[Saved entries]

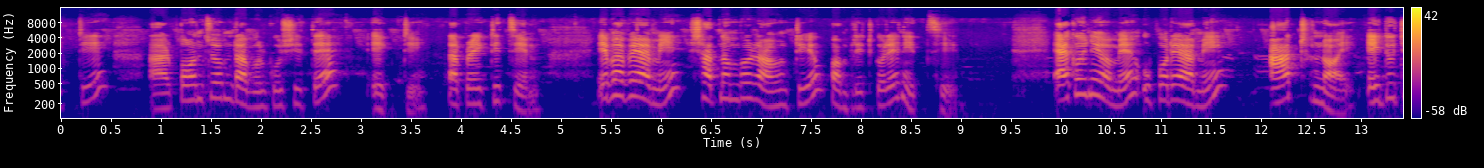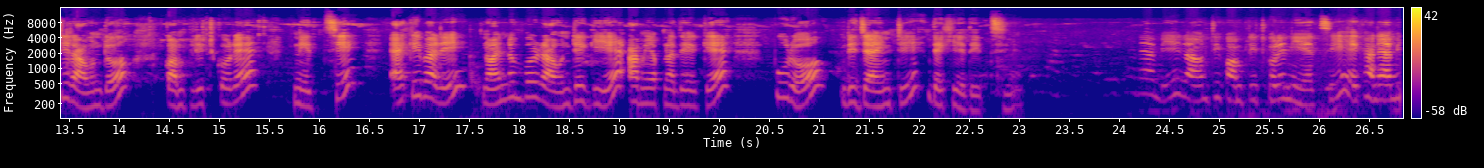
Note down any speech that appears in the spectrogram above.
একটি, আর পঞ্চম ডাবল কুশিতে একটি, তারপরে একটি চেন এভাবে আমি সাত নম্বর রাউন্ডটিও কমপ্লিট করে নিচ্ছি। একই নিয়মে উপরে আমি আট, নয়, এই দুটি রাউন্ডও কমপ্লিট করে নিচ্ছি। একেবারেই নয় নম্বর রাউন্ডে গিয়ে আমি আপনাদেরকে পুরো ডিজাইনটি দেখিয়ে দিচ্ছি। এখানে আমি রাউন্ডটি কমপ্লিট করে নিয়েছি। এখানে আমি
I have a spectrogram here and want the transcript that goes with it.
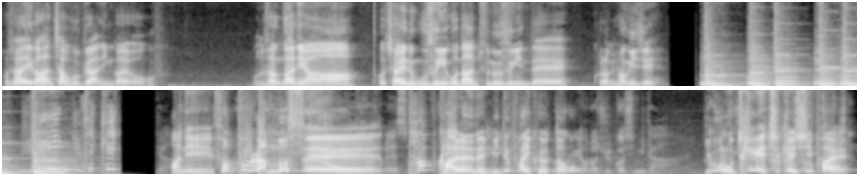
더샤이가 한창 후배 아닌가요? 뭔 상관이야. 더샤이는 우승이고 난 준우승인데. 그럼 형이지. 이 새끼. 아니 서포 람모스의 탑 가르는 미드 파이크였다고? 이걸 어떻게 예측해 C8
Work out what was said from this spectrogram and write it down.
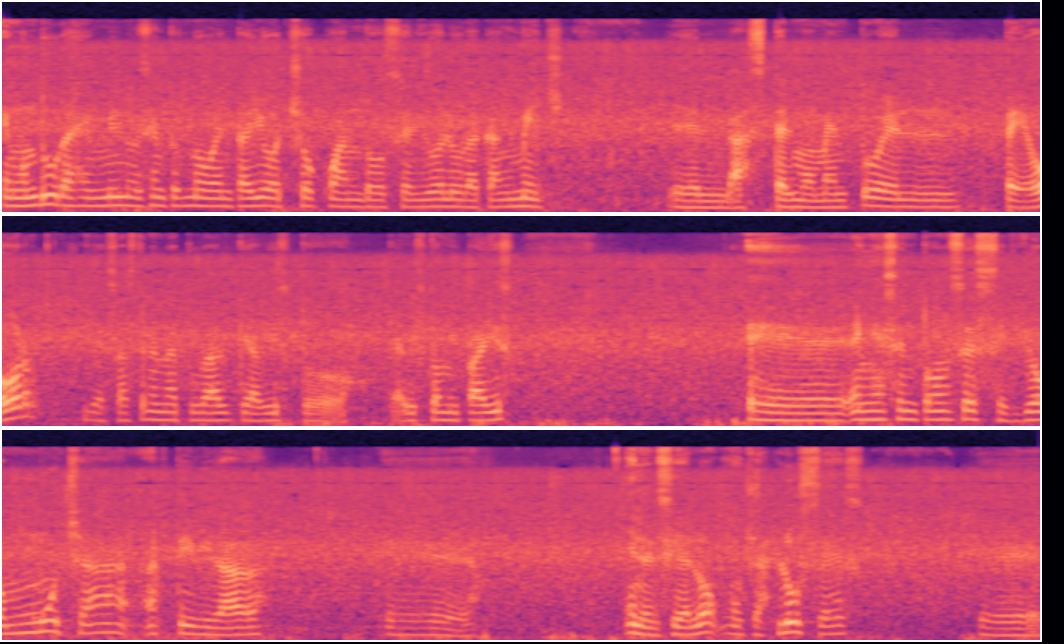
En Honduras, en 1998, cuando se dio el huracán Mitch, hasta el momento el peor desastre natural que ha visto, que ha visto mi país, eh, en ese entonces se dio mucha actividad eh, en el cielo, muchas luces. Eh,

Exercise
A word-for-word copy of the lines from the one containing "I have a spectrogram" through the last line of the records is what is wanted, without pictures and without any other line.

Solution to the exercise
I have a spectrogram here and want the transcript that goes with it.
더샤이가 한창 후배 아닌가요? 뭔 상관이야. 더샤이는 우승이고 난 준우승인데. 그럼 형이지. 이 새끼. 아니 서포 람모스의 탑 가르는 미드 파이크였다고? 이걸 어떻게 예측해 C8
Work out what was said from this spectrogram and write it down.
En Honduras, en 1998, cuando se dio el huracán Mitch, hasta el momento el peor desastre natural que ha visto, que ha visto mi país, eh, en ese entonces se dio mucha actividad eh, en el cielo, muchas luces. Eh,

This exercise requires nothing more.